Shortly after I arrived at Twin Rocks Trading Post, I began to question whether my decision to come home and enter the family business was preordained or a matter of free will. For many months I vacillated between the two alternatives; was it destiny or personal choice. Initially I was convinced it was the result of a conscious decision on my part, but as the months rolled by I was less and less sure.
Steve @ Twin Rocks Trading Post
Wrestling with this question for days on end, I began to believe it is suspicious how seemingly unimportant occurrences turn out to be the most important happenings in one’s life. The entire course of your time on earth can be altered by a seemingly innocuous decision; right or left, yes or no. Admittedly, coming to Bluff was a major change, but in reality was the result of an ostensibly trivial choice made years before.
The day the Simpson family acquired its first television set in the early 1960s, an interesting but certainly not groundbreaking event, would turn out to be one of those life altering incidents. Back then not many families in Bluff had TV. Of course back then there were not many families in Bluff anyway. The original signal came through a two strand wire held together by cylindrical black spacers. That cable was lashed to small towers and slug over the cliffs, a crude but workable system; at least until the wind blew. Remnants of this early network can still be seen protruding from the sandstone behind the trading post.
Although I do not recall much about the early programming, I can still remember the broadcast symbol which came on at the end of the day and hear the humming sound that accompanied it just before the television went dead. Although I have never been a great fan TV, there was one program I really loved. No, it was not I Love Lucy or Mayberry R.F.D., it was in fact Let’s Make a Deal.
It was probably not until the show came to nighttime television in 1971 that I realized the impact it was having on my life. I remember sitting on the edge of my chair each night as the contestants tried to outsmart the host Monty Hall. Their goal was to take home the super prize, rather than the mediocre gift they had been initially awarded. “Choose door number 3” or “Don’t fall for that, it’s a trap,” I would shout at them, as though they could hear my advice.
Soon I discovered myself trying to make deals whenever possible; a few bucks for an old watch, an old watch for a turquoise ring. When I found myself at Twin Rocks I was like a pig in slop, I fit right in. Big deals or small deals, it made no difference; I was a deal junkie.
One day Bob Slaven wandered into the trading post. Bob was a legendary trader who bartered literally anything; guns, saddles, coins, jewelry, feed, horses, cars. Whatever you needed, he usually had and was willing to swap. Once, during my tenure as a single man, I even considered asking Bob if he had any prospective brides among his trade goods, but decided that was an idea better left alone. Bob would surely have one, and I would end up with the short straw.

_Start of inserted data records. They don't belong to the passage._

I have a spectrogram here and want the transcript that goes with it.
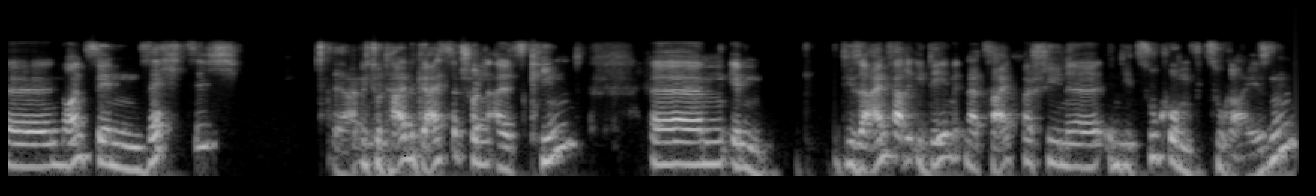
äh, 1960. Er hat mich total begeistert, schon als Kind. Ähm, eben diese einfache Idee, mit einer Zeitmaschine in die Zukunft zu reisen.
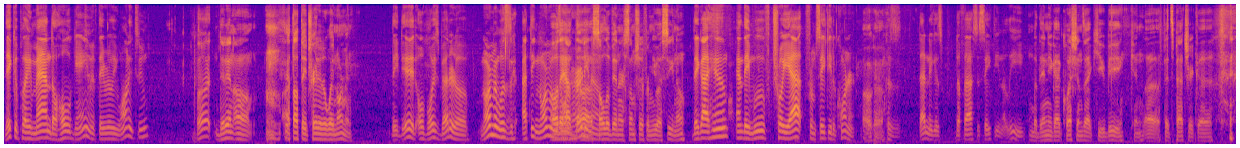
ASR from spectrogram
They could play man the whole game if they really wanted to. But Didn't um? I thought they traded away Norman. They did. Old boy's better though. Norman was, I think Norman Oh, was they the one have hurting uh, them. Sullivan or some shit from USC. No. They got him, and they moved Troy App from safety to corner Okay. because that nigga's the fastest safety in the league. But then you got questions at QB. Can uh, Fitzpatrick uh,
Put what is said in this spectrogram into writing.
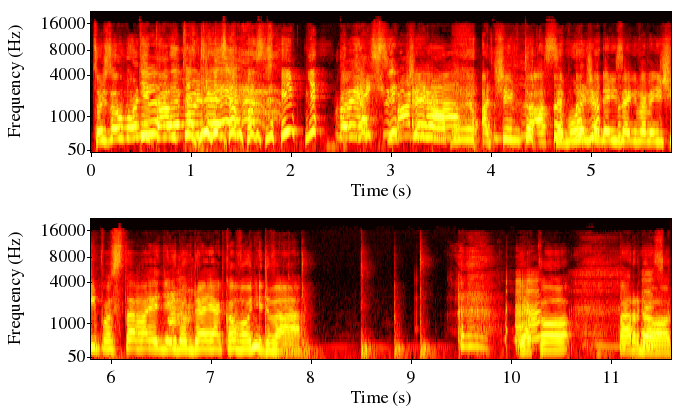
Což jsou oni, pane bože! No. A čím to asi bude, že nejzajímavější postava je někdo, kdo je jako oni dva. Jako, pardon.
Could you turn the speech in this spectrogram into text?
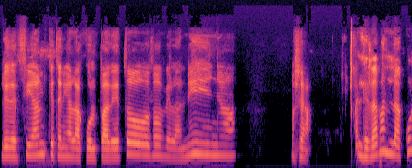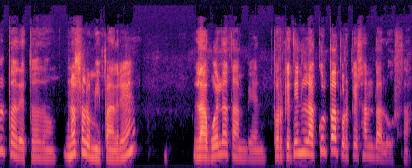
le decían que tenía la culpa de todo, de la niña. O sea, le daban la culpa de todo. No solo mi padre, ¿eh? la abuela también, porque tiene la culpa porque es andaluza.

Bob had been on my radar for some time, but realizing he could end my trading career in one short afternoon of negotiating, I had studiously avoided him. Standing behind the counter as he approached, I tried to be brave. I was, however, genuinely worried. “What do you have to trade,” he casually inquired. I surveyed my stock of Navajo rugs, turquoise jewelry and folk art. I even thought of offering up Barry. In the end, however, there was nothing I could afford to lose, and losing was a sure thing when it came to trading with Bob.
“Let’s Make a Deal,” he said. The words shook me to my core. Here was a trader I actually feared using my own strategies against me. Screwing up my courage, I resolutely said, “No, Bob, I’m not trading with you today!” Bob looked as though he had been struck in the face. He was not, however, the type to give up easily. Attempting to draw me in he said, “You’re a smart guy. You can handle it.” “Yes,” I said, “smart enough to know when I’m outgunned.” As Bob walked out the door I felt badly for him, he lived to trade. I had spoiled his fun by refusing to engage, and Bob was sorely disappointed.

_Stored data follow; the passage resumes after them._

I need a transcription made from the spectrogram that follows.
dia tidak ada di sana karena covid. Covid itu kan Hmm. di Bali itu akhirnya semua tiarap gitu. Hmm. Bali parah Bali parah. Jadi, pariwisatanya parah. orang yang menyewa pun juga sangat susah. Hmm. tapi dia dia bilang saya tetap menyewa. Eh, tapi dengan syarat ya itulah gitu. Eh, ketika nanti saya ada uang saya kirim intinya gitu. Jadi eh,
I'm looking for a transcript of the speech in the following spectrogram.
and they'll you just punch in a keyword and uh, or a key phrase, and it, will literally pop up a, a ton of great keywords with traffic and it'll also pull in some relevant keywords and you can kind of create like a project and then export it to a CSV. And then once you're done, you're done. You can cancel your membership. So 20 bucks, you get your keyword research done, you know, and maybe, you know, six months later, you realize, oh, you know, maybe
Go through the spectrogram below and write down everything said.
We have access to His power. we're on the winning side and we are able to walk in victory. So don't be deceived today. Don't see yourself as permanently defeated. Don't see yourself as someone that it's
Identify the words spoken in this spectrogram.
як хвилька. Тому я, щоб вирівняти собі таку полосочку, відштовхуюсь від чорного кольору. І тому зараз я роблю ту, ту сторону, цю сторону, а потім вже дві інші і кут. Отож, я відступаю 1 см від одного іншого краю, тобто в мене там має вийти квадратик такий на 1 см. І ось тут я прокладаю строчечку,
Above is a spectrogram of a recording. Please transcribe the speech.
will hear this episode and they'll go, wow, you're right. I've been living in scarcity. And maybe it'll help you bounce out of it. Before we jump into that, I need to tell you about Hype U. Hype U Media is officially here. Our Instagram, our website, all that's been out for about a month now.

As I watched Bob climb into his pickup truck and drive away, I began to think trading must be genetic. Let’s Make a Deal had only brought out the latent tendencies that smoldered deep in my breast. Like Bob, I was born to trade.
With Warm Regards,
Steve, Barry and the Team.